With the recent release of The Shepherd’s Crown, Terry Pratchett’s final discworld novel following his death earlier in 2015, we’re playing catch-up on the Tiffany Aching series and the first on the list is A Hat Full Of Sky. It’s the second of the five books, following up on 2003’s The Wee Free Men, and it’s another genius Discworld novel from the great fantasy fiction author, weaving together an endearing second outing for the young witch.

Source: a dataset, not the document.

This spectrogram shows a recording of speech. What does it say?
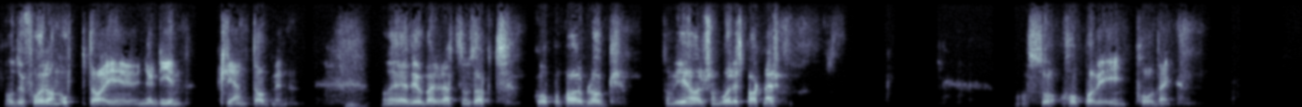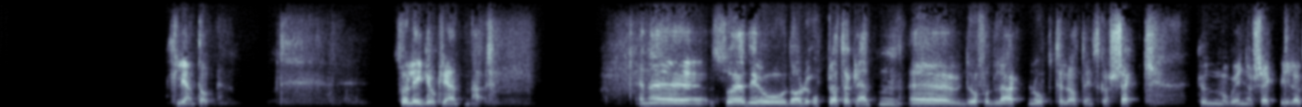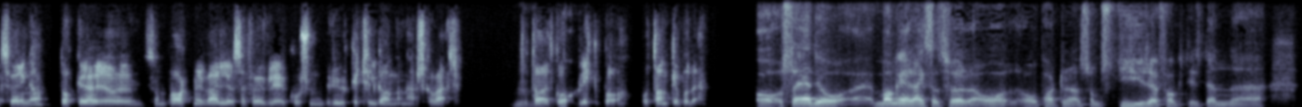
og du får han opp da i, under din klientadmin. Mm. Og Da er det jo bare rett som sagt gå på Powerblog, som vi har som vår partner. Og så hopper vi inn på den. Klientadmin. Så ligger jo klienten her. En, eh, så er det jo, Da har du oppretta klienten. Eh, du har fått lært den opp til at den skal sjekke. Kunden må gå inn og sjekke bilagsføringa. Dere som partner velger selvfølgelig hvordan brukertilgangene her skal være. Så ta et godt blikk på og tanke på det. Og så er det jo eh, mange regnskapsførere og, og partnere som styrer faktisk den,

Released in hardback in 2004, before going to arrive in paperback the following year, A Hat Full Of Sky takes place two years after the events that took place in The Wee Free Men, which saw her taking on the Queen Of The Fairies. Now 11 years old, she’s a little more experienced as a witch, but in the second story in the series she faces a seemingly unstoppable force in the mind steeling grip of a Hiver.
It’s a daunting figure from the dawn of time itself with an unquenchable thirst for a powerful host mind to take over and when it locks itself on Miss Aching it makes for an impressively sinister opponent. However, luckily, and brilliantly, Tiffany is never really alone as she has the little blue faced, kilt wearing tribe of the Nac Mac Feagle guarding her back, and more than a few capable witches in her corner, including the indomitable force of Nanny Weatherwax.
It’s a lot of fun picking up with so many much loved characters again and the story is a sweeping adventure of yet more coming of age charm, making it an addictive read. It’s packed with the kind of wit, humour and fantastical adventure that we’ve come to expect from Terry Pratchett’s Discworld novels, and it reinforces the need to catch up in time to be able to read the latest novel, The Shepherd’s Crown.
It does a lot to develop the central character as she leaves The Chalk – the land she’s known and been a part of all her life – to start her training with an unusual witch called Miss Level, an arrangement that Miss Tick has organised for Tiffany. Finding her feet in unfamiliar surroundings, she faces a lot of challenges, from the humdrum everyday life of being a witch to the difficulties of trying to make new friends, pushing her far outside her comfort zone and testing her first, second and third thought to the extremes.
The presence of the Nac Mac Feagle is always welcome in our book and they’re as mental, funny and ferociously loyal as ever. They’re added to by the introduction of the multi-bodied Miss Level, who also has a lot of good comedy moments. The rest of the witches are the bedrocks of the story, as ever, with yet more stoic wisdom and serious glares from Miss Tick and Nanny Weatherwax.
The creation of the Hiver as the main antagonist of the book is an excellent piece of imagination as its builds just enough dread to raise tension in the fantastical setting of the Disc’s heartland. It stalks like a big cat, hovers like a sinister shadow and crushes like a vice when it finally gets hold of its prey and it makes for a very strong dark force at the centre of the adventure.
A Hat Full Of Sky is a faultless fantasy adventure and while it’s ostensibly a work of young adult fiction, Discworld fans of any age will fall in love with its exceptionally well threaded storyline. It’s one of Terry Pratchett’s best pieces of work, which is no mean feat with so many great books in his back catalogue, and it sets things up very well for the third book in the series, Wintersmith.
Terry Pratchett, A Hat Full Of Sky review: 5/5